Each action has an associated animation, but they’re really nothing special, as they are very bland in their delivery, which includes the special techniques. They do look more impressive than other attacks and actions, but the pixel art that was used, did not do them any justice whatsoever. What makes the battles worse though, is half the time they are not even necessary. Most battles and their acquainted areas are so easy that you can easily beat all of them, without having to do any real grinding, to get as much re-experience points as you could require. After all, just because the re-experience points you get, will add to your re-experience level, which is added to your RPG level during the RPG Segments, so you can and will get stronger, the more you play, but it’s only necessary if you will it.
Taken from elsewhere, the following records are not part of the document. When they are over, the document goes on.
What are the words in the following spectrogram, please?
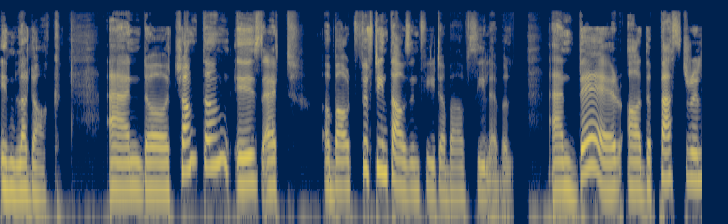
in Ladakh. And uh, Changtang is at about 15,000 feet above sea level. And there are the pastoral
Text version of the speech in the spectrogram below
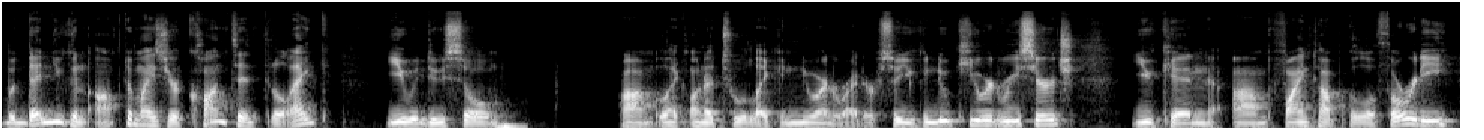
but then you can optimize your content like you would do so um, like on a tool like a Neuron Writer. So you can do keyword research, you can um, find topical authority,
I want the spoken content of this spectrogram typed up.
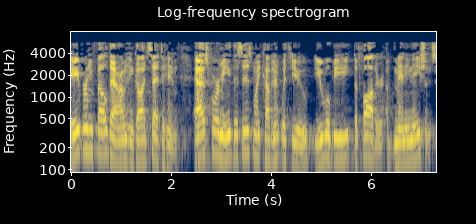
Abram fell down and God said to him, As for me, this is my covenant with you. You will be the father of many nations.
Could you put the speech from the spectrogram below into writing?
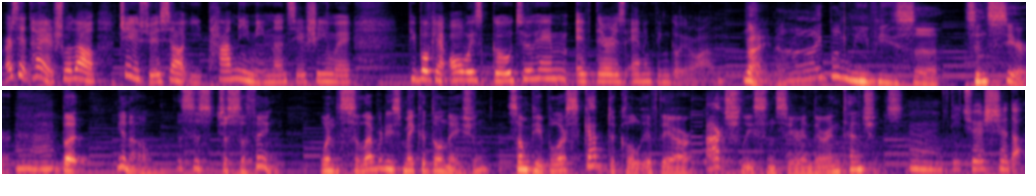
而且他也说到，这个学校以他命名呢，其实是因为 people can always go to him if there is anything going wrong. Right, I believe he's uh, sincere, -hmm. but you know, this is just a thing. When celebrities make a donation, some people are skeptical if they are actually sincere in their intentions. 嗯，的确是的，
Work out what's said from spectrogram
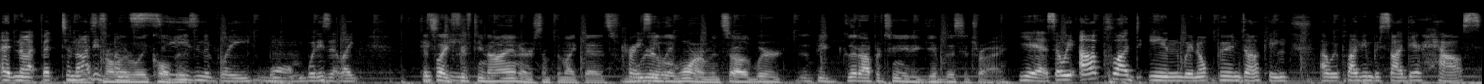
at night, but tonight is normally really cold. unseasonably warm. What is it like? It's like 59 or something like that. It's Crazy really warm. warm, and so we're it'd be a good opportunity to give this a try. Yeah, so we are plugged in. We're not boondocking. Uh, we're plugged in beside their house.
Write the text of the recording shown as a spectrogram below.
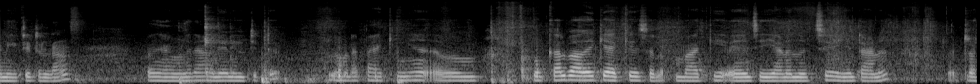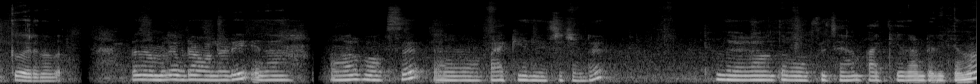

Despite the abysmal battle system, which is a huge con across the board and the story that loses flavour the longer it plays out, something The Longest Five Minutes does right, are its characters. RPG’s always strive to have a band of heroes you can fall in love with, or at least tolerate and for The Longest Five Minutes, it has Regent, Clover and Yuzu. The trio are Flash’s childhood friends and all grew up with him in their home village of Sovereign. Clover Shirotsumekusa is the White Mage of the group, is somewhat shy and just wants to help others. Regent Nightfever is the son of Wizards, who refuses to walk in their footsteps and study magic, as he’d rather rock out and become a bard. He’s also a hot head, who used to be a cry-baby and is often being spoken down to by Yuzu Nanakorobi, a no-nonsense female martial artist who doesn’t back down from a challenge.
As a story that is as much about Flash and the Demon King, The Longest Five Minutes is also very much so about Flash’s friends and his relationships with each and every one of them, including others who are also from his village that also play a role in the events of The Longest Five Minutes. Some of the moments between Flash’s circle of friends and associates, can be humorous, whereas other times it’s touching and bittersweet, but even though The Longest Five Minutes does its best to endear all the characters, it could have… Scratch that. It should have, done more because maybe then, The Longest Five Minutes would have been a game that would have knocked our socks off, instead of one that will leave you having to debate whether its one to remember, or one to forget.
Despite starting off strong, nearer to the end, The Longest Five Minutes just felt like it was dragging on a little too much, even when it tried to drastically speed up the story. There are bittersweet moments between Flash and his friends, but as an RPG, the battles and execution of the battle system, is basic and underwhelming for a game that demands $39.99 US dollars, especially when you can pay a bit more to get Disgaea 5 Complete, I am Setsuna, Lost Sphear and Xenoblade Chronicles 2.
THE VERDICT: 7/10
*Review Key Provided by NIS America